Fig.5 shows the left channel's linearity error, plotted against absolute level. The curve is smooth, with 1dB or so of negative error evident down to -100dBFS. This is good performance, confirmed by the shape of an undithered 1kHz sinewave at -90.31dBFS (fig.6). The discrete voltage steps can be made out, though the trace is overlaid by some low-frequency noise, presumably due to the power-supply breakthrough.
Fig.5 Rega Planet, left channel, departure from linearity (2dB/vertical div.).
Fig.6 Rega Planet, waveform of undithered 1kHz sinewave at -90.31dBFS (16-bit data).
Fig.7 is a spectrum of the player's output while it decodes data representing two high-frequency tones, at 19kHz and 20kHz, each at -6dBFS. The amplitude of the combined waveform just reaches 0dBFS, representing a torture test for a player's analog output stage.
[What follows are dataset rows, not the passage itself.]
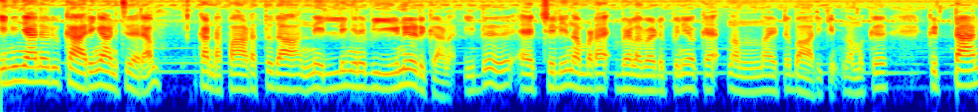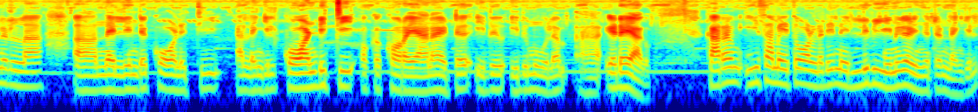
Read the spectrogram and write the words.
ഇനി ഞാനൊരു കാര്യം കാണിച്ചു തരാം. കണ്ട പാടത്ത് ഇതാ നെല്ലിങ്ങനെ വീണ് എടുക്കുകയാണ് ഇത് ആക്ച്വലി നമ്മുടെ വിളവെടുപ്പിനെയൊക്കെ നന്നായിട്ട് ബാധിക്കും. നമുക്ക് കിട്ടാനുള്ള നെല്ലിന്റെ ക്വാളിറ്റി അല്ലെങ്കിൽ ക്വാണ്ടിറ്റി ഒക്കെ കുറയാനായിട്ട് ഇത് ഇതുമൂലം മൂലം ഇടയാകും. കാരണം ഈ സമയത്ത് ഓൾറെഡി നെല്ല് വീണ് കഴിഞ്ഞിട്ടുണ്ടെങ്കിൽ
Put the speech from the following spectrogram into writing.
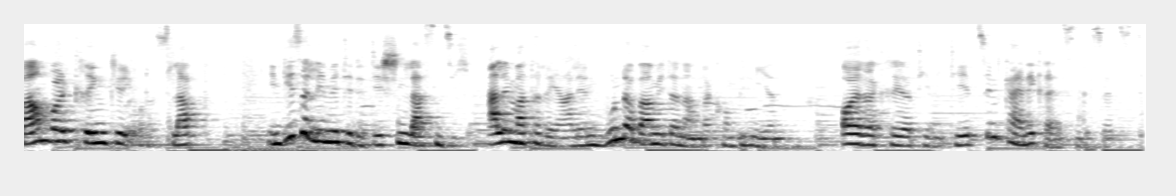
Baumwollkrinkel oder Slap, in dieser Limited Edition lassen sich alle Materialien wunderbar miteinander kombinieren. Eurer Kreativität sind keine Grenzen gesetzt.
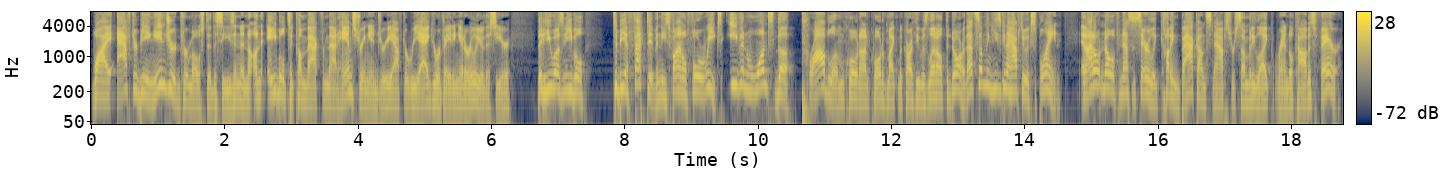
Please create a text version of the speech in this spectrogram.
why, after being injured for most of the season and unable to come back from that hamstring injury after re aggravating it earlier this year, that he wasn't able to be effective in these final four weeks, even once the problem, quote unquote, of Mike McCarthy was let out the door. That's something he's going to have to explain. And I don't know if necessarily cutting back on snaps for somebody like Randall Cobb is fair.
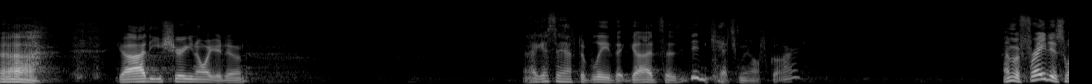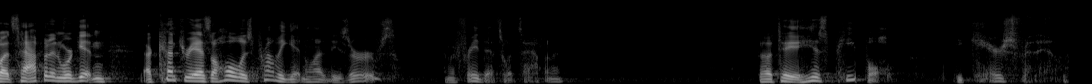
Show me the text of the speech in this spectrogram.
Uh, God, you sure you know what you're doing? And I guess I have to believe that God says, It didn't catch me off guard. I'm afraid is what's happening. We're getting, our country as a whole is probably getting what it deserves. I'm afraid that's what's happening. But I'll tell you, His people, He cares for them.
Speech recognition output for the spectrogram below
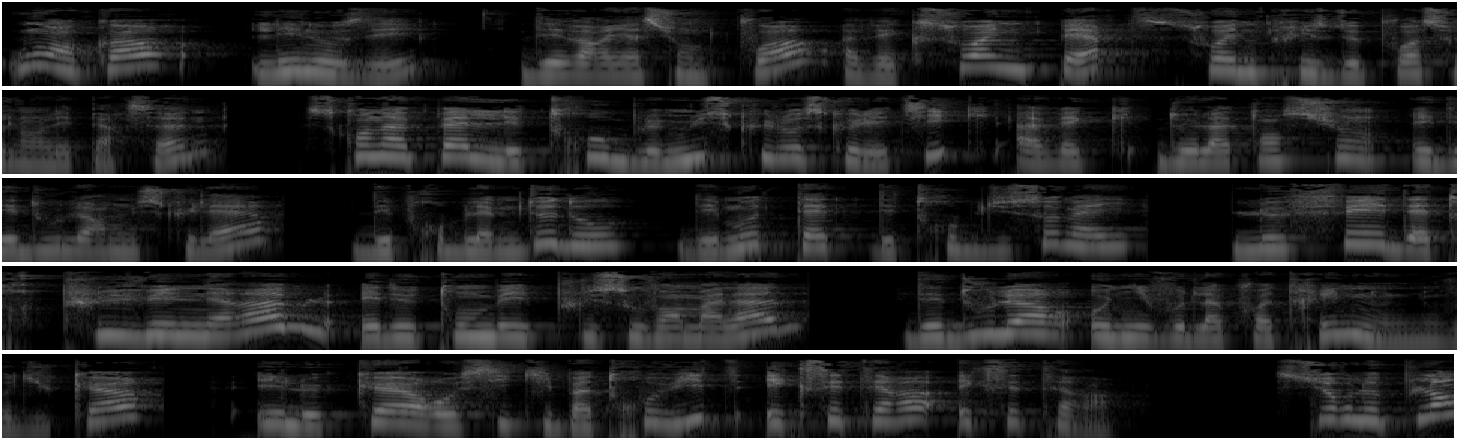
ou encore les nausées, des variations de poids avec soit une perte, soit une prise de poids selon les personnes, ce qu'on appelle les troubles musculo-squelettiques avec de la tension et des douleurs musculaires, des problèmes de dos, des maux de tête, des troubles du sommeil, le fait d'être plus vulnérable et de tomber plus souvent malade, des douleurs au niveau de la poitrine, au niveau du cœur, et le cœur aussi qui bat trop vite, etc., etc. Sur le plan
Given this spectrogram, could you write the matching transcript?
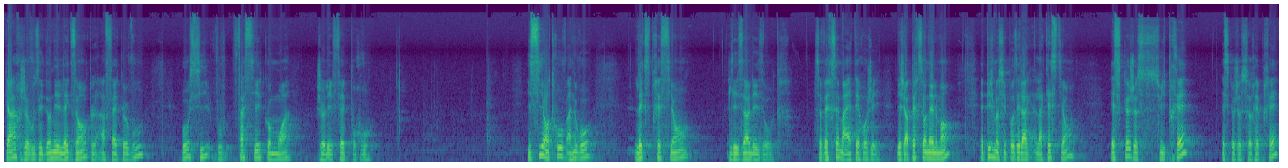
car je vous ai donné l'exemple afin que vous aussi vous fassiez comme moi, je l'ai fait pour vous. Ici, on trouve à nouveau l'expression les uns les autres. Ce verset m'a interrogé, déjà personnellement, et puis je me suis posé la, question, est-ce que je suis prêt, est-ce que je serai prêt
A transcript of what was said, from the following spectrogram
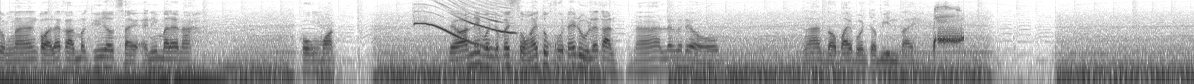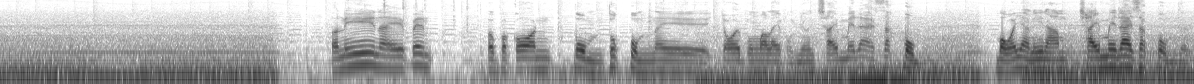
ส่งงานกันก่อนแล้วกัน เมื่อกี้เราใส่อันนี้มาแล้วนะกงมอด เดี๋ยวอันนี้ผมจะไปส่งให้ทุกคนได้ดูแล้วกันนะ แล้วก็เดี๋ยวงานต่อไปผมจะบินไป อนนี้ในเป็นอุปกรณ์ปุ่มทุกปุ่มในจอยพวงมาลัยผมยังใช้ไม่ได้สักปุ่ม บอกว่าอย่างนี้นะใช้ไม่ได้สักปุ่มหนึ่ง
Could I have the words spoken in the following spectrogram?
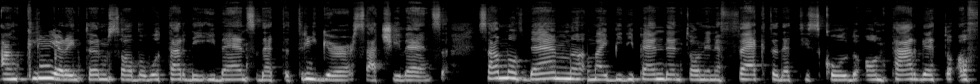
unclear in terms of what are the events that trigger such events. Some of them might be dependent on an effect that is called on target of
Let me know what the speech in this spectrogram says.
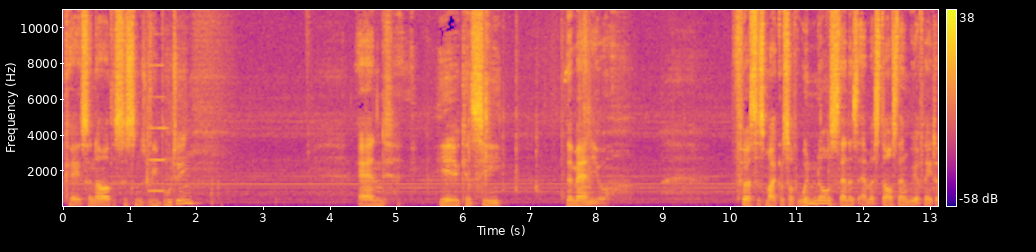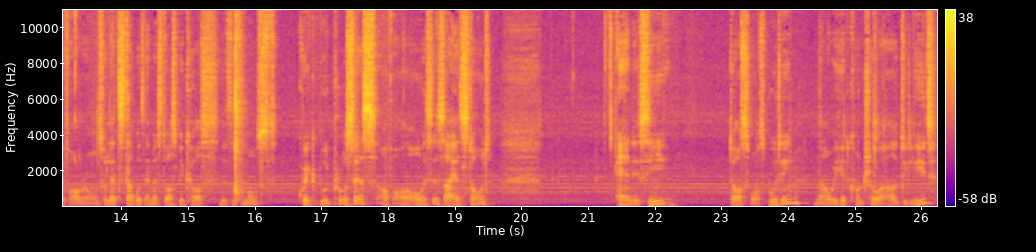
Okay, so now the system is rebooting and here you can see the menu. First is Microsoft Windows, then is MS-DOS, then we have native Oberon. So let's start with MS-DOS because this is the most quick boot process of all OSs I installed. And you see DOS was booting. Now we hit Control Alt Delete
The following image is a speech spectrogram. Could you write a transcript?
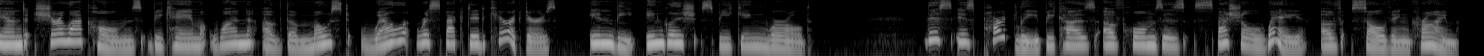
and Sherlock Holmes became one of the most well respected characters in the English speaking world. This is partly because of Holmes's special way of solving crime.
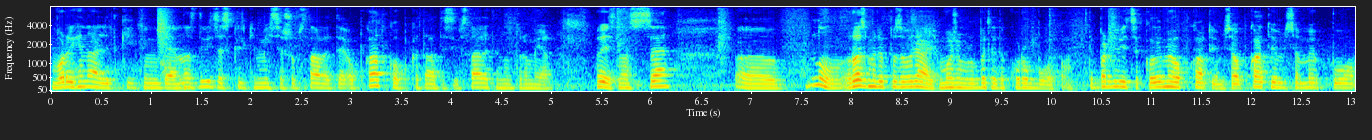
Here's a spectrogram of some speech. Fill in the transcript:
в оригіналі такий він йде. У нас дивіться, скільки місця, щоб ставити обкатку, обкататися і вставити нутромір. Тобто, у нас все ну, розміри дозволяють, можемо робити таку роботу. Тепер дивіться, коли ми обкатуємося, обкатуємося ми по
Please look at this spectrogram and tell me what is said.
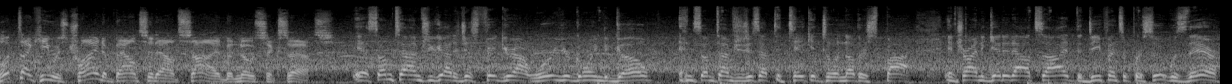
Looked like he was trying to bounce it outside, but no success. Yeah, sometimes you got to just figure out where you're going to go, and sometimes you just have to take it to another spot. In trying to get it outside, the defensive pursuit was there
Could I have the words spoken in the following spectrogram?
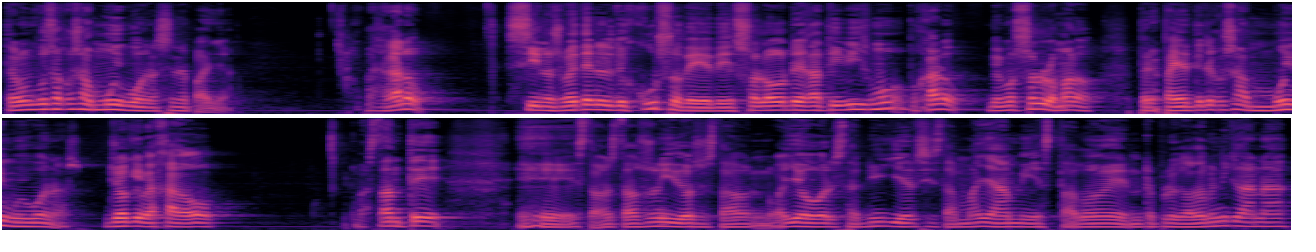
Tenemos muchas cosas muy buenas en España. Pues claro, si nos meten en el discurso de, solo negativismo, pues claro, vemos solo lo malo. Pero España tiene cosas muy, muy buenas. Yo que he viajado bastante, eh, he estado en Estados Unidos, he estado en Nueva York, he estado en New Jersey, he estado en Miami, he estado en República Dominicana,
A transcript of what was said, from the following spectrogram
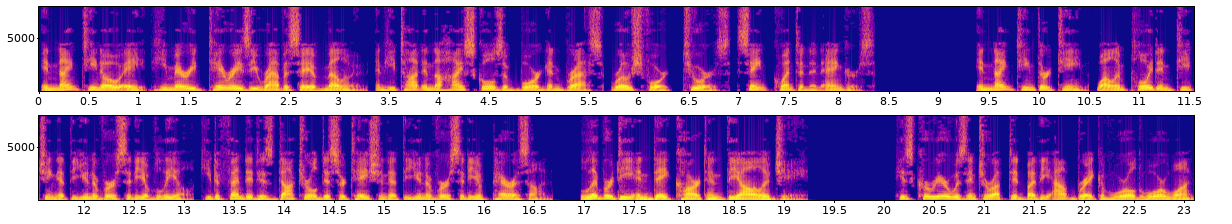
In 1908 he married Thérèse Ravissé of Melun, and he taught in the high schools of Bourg-en-Bresse, Rochefort, Tours, Saint-Quentin and Angers. In 1913, while employed in teaching at the University of Lille, he defended his doctoral dissertation at the University of Paris on "'Liberty in Descartes and Theology". His career was interrupted by the outbreak of World War I,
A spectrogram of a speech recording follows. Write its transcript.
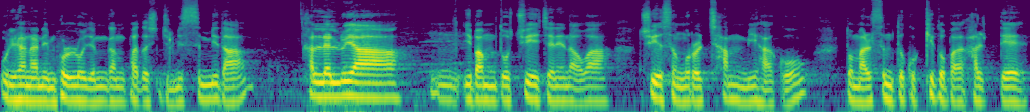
우리 하나님 홀로 영광 받으신 줄 믿습니다. 할렐루야. 음, 이 밤도 주의 전에 나와 주의 성호를 찬미하고 또 말씀 듣고 기도할 때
The Rega performed pretty well on this test, the 1kHz difference component and the 18kHz and 21kHz second-order components all remaining below -90dB.
Fig.7 Rega Planet, HF intermodulation spectrum, DC-22kHz, 19+20kHz at 0dBFS (linear frequency scale, 20dB/vertical div.).
Finally, fig.8 is a high-resolution spectral analysis of the Rega's noise floor (made with the Miller Audio Research jitter analyzer) as it plays a CD-R encoded with a special test signal intended to reveal the effects of jitter: an 11.025kHz tone at -6BFS combined with the LSB being toggled at a 229Hz rate. The grayed-out trace, supplied for reference, is the noise floor of the Myryad MC 100 player that I reviewed last month. The Rega's jitter measured 382 picoseconds peak-peak compared with the Myryad's 166.7ps under the same conditions. However, while the Myryad's noise floor featured the strange rise around the central, 11kHz peak, which I conjectured might be related to its rather "polite" presentation, the Rega's jitter signature consists of discrete tones.
Fig.8 Rega Planet, high-resolution jitter spectrum of analog output signal (11kHz at -10dBFS with LSB toggled at 229Hz). (Center frequency of trace, 11kHz; frequency range, ±3.5kHz.) Grayed-out spectrum is that of the Myryad MC 100.
The spectral pairs indicated by the dark blue markers numbered "1," "2," and "3" are spaced at 120Hz intervals, so are somehow power-supply-related; those indicated by green and red markers are spaced at 229Hz intervals, so are data-related.
No general conclusion can yet be drawn from this graph, as my experience of the Miller analyzer is still limited. However, I am currently measuring every CD-playing component available to me—from CD-ROM drives through CD players and transports to DVD players—to build up a performance database. An explanatory article will appear shortly.
While the Planet's measured performance is good, it is not really outstanding in any one area. But Roy Gandy's products have always been distinguished by sufficiently good engineering when considered across the board. The Planet is no exception. It measures as well as it needs to, as shown by the sound.—John Atkinson